The idea that digitalisation is very much a work environment issue and not just a technical one is something that pleases me a lot.

The work environment comes under Sweden’s Work Environment Act. As such, the Act’s guidelines can be used to steer digitalisation in the right direction and ensure that we have a digital work environment that is usable, efficient, and does not expose the user to undue health and safety risks.

I started my first studies into digitalisation as a doctoral candidate in the early 1990s. Back then, our most important case was an issue relating to the national tax administration that had been highlighted by the HR department, which suggested that a lack of usability was a work environment problem. The word ‘digitalisation’ had not come along yet; we talked more about ‘computerisation’. Digital tools had been introduced, but they hadn’t really changed operational processes. In a close collaboration between HR and IT, and with active support from the union side, we managed to boost awareness of the system’s usability and gradually work on systems development in a more user-centric way.

Now, 30 years on, we can see how the digital work environment has come to be of strategic importance in achieving an operation’s goals. Usability and UX, or user experience, are sought-after facets of all systems development. The digital work environment is increasingly regarded as an important aspect of systematic health and safety work. The Swedish Work Environment Authority is increasing its focus also on the digital work environment. The Usability Assessment has been made a Swedish standard by SIS. Our book on digitalisation and the work environment won HR Book of the Year in 2018.

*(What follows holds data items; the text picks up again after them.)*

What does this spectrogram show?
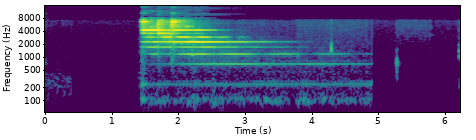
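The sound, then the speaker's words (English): A wrestling ring bell is struck once, loud, ringing with a bright metallic tone that hangs for a few seconds before cutting off abruptly. No one speaks over it. “ring the bell.”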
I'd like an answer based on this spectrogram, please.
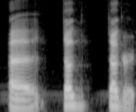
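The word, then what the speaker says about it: Dugort: Pronunciation dug like the past tense of dig, ort rhymes with hurt. Diggart. Duggart.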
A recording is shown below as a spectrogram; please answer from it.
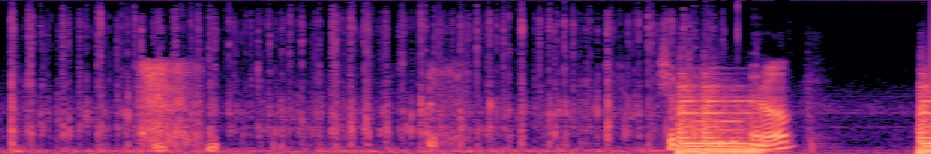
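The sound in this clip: Typing on a computer keyboard: a steady run of quick, light key clicks continues through the whole stretch. Voices break in briefly over the tapping, with one louder burst near the end.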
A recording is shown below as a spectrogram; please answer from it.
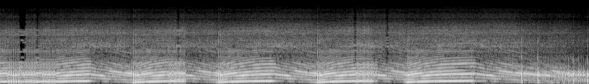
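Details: Old McCulloch 797 123cc chainsaw that sat unfired for years, running on a foo bar fuel system with an added filter after a few issues were sorted; crisp two-stroke revving up and down about once a second, clean with no bogging, healthy.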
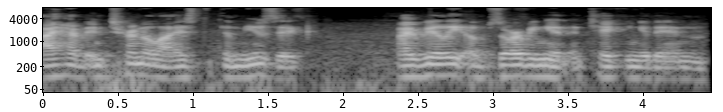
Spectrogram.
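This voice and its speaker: This man has a fairly low pitch and a bright, sharp tone, speaking at a fairly quick pace with monotone, flat intonation. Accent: American. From New York City. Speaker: orchestral bassoonist and teacher. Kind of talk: interview conversation. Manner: passionate.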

And today, June 17,  as the icing on the cake, I’m proud and delighted to receive the Levi Prize from the Swedish Association of Graduate Engineers. Instituted in 2004, the prize is named after Sweden’s doyen of research into stress, Professor Emeritus Lennart Levi. It is awarded, as I mentioned, by the Swedish Association of Graduate Engineers and aims to highlight the role of engineers in developing a good work environment.

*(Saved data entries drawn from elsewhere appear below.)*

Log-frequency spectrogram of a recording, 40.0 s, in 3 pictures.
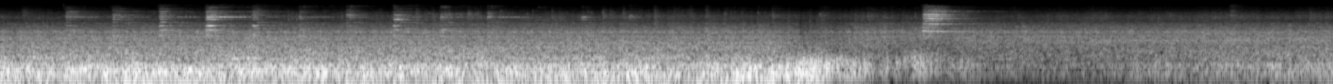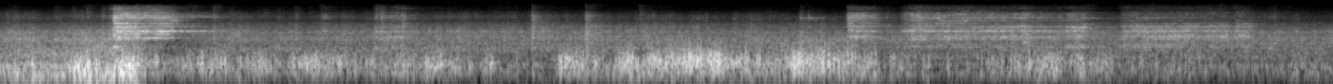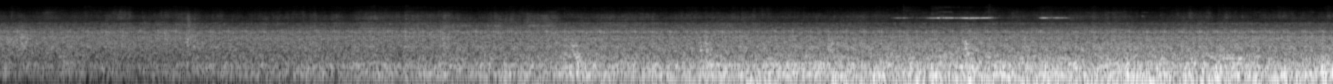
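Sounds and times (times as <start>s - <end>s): freight train rumbling and clacking: 0.0s - 39.9s
metal wheel squeal: 14.5s - 15.6s, 21.8s - 26.0s, 35.6s - 37.4s.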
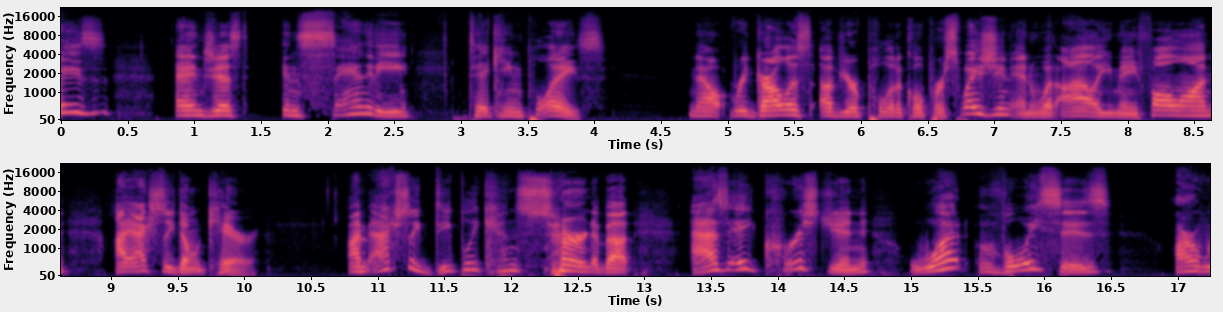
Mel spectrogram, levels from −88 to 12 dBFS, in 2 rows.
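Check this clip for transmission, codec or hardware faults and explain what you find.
Nothing in the signal points to a transmission, codec or hardware fault anywhere across the speech recording.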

Although the prize is awarded to an individual, the fact that digital work environment is an increasingly well-established concept is of course down to the tireless, diligent efforts of many people. Previous prize winners include Bengt Sandblad, my former tutor at Uppsala University, and Helena Tobiasson, a former doctoral candidate of mine at KTH. Thanks to everyone who has made and continues to make a contribution. Now we take the next step!